Yes, I hate to break it to a scandalized world, but for all my obsession with the great classics of every age, I am not a fan of poetry. As a kid I hated the lack of storyline, and even more, despised the blatant emotionalism that characterized so much of it. I'm thinking Tennyson of Byron here, really, or maybe one of those typical English didactic poets who addressed poor Victorian children about the virtues of the ancient Romans. That these characterizations are a gross over-simplification I am well aware, but my childhood experience mars my enjoyment of fine verse nonetheless.

Yet I am slowly beginning to shed this prejudice, which means that there's some hope for me in the upcoming semester. I trace the first loosening of my unflinching disdain to my sophmore year in high school when I really read and listened to "The Raven" for the first time. Yes, it's an emotional poem, but the pulsing urgency of the rhythm captivated me, appealing as it did to my fascination with the sound and cadence of language.

Literary Traditions II at UD was another important step. I had a quite brilliant English teacher for this class, whose common-sense approach to poetry helped to weaken my vague idea that most poetry people were hopelessly head-in-the-clouds types who believed - in classic Rousseauian fashion - that the words of the poet came straight from the mouth of the divine forces of nature. And we covered a remarkable variety of verse, so with my exposure to the form somewhat increased, I began again to be delighted by the variety of styles, tones, rhythms, and so forth.

But for this class I return to the one poet I really have liked through all this time: T.S. Eliot. Some dislike what is seen as a tendency in his poetry to put all human experience under a microscope to examine the most common human emotions scientifically. He does have a penchant for intellectualization, but it is not so much an emotionless intellectualization as one that rebels against the simple conventions of poetic expression: why does the subject of poetry always have to be love, for instance, and why always the same two or three well-worn metaphors, once fresh, but now seldom more than lazy imitations of the brilliant poets of the past? And why must poetry idealize emotion for its own sake, as Rousseau and his ilk would have it?
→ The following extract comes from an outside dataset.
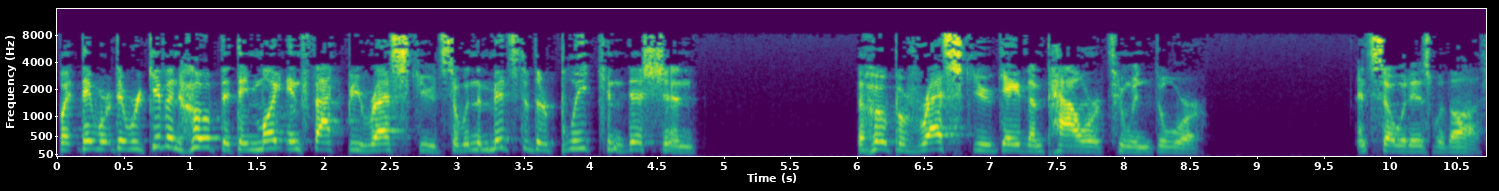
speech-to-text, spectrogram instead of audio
But they were, they were given hope that they might in fact be rescued. So in the midst of their bleak condition, the hope of rescue gave them power to endure. And so it is with us.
There is a certain pessimism and cynicalness in his pre-conversion poetry, it's true. He's disillusioned with the world, caught up in a vortex of questions about the impact of temporality on human life, on the effect of language on human knowledge, on the apparent meaninglessness of modern life. These are concerns he retains after his conversion, but they are approached in a different way once he turns to Anglican Christianity to find a solution. There is still a sense of dissatisfaction with the world, but it is a dissatisfaction that points to a solution, often only subtly. There's no longer a feel of emptiness in the poems, as you end with after reading The Wasteland and his repetitive, slightly ominous, yet almost forlorn invocation of the thunder at the very end.
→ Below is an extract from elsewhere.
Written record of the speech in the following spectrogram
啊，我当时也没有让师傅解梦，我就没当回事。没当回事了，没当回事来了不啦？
Anyway, those are just some preliminary ramblings on the fellow's work, based on my as yet quite superficial readings of his works. Plenty more musings will likely follow, because I think I'll probably have the subject on my mind more than once in the coming six months.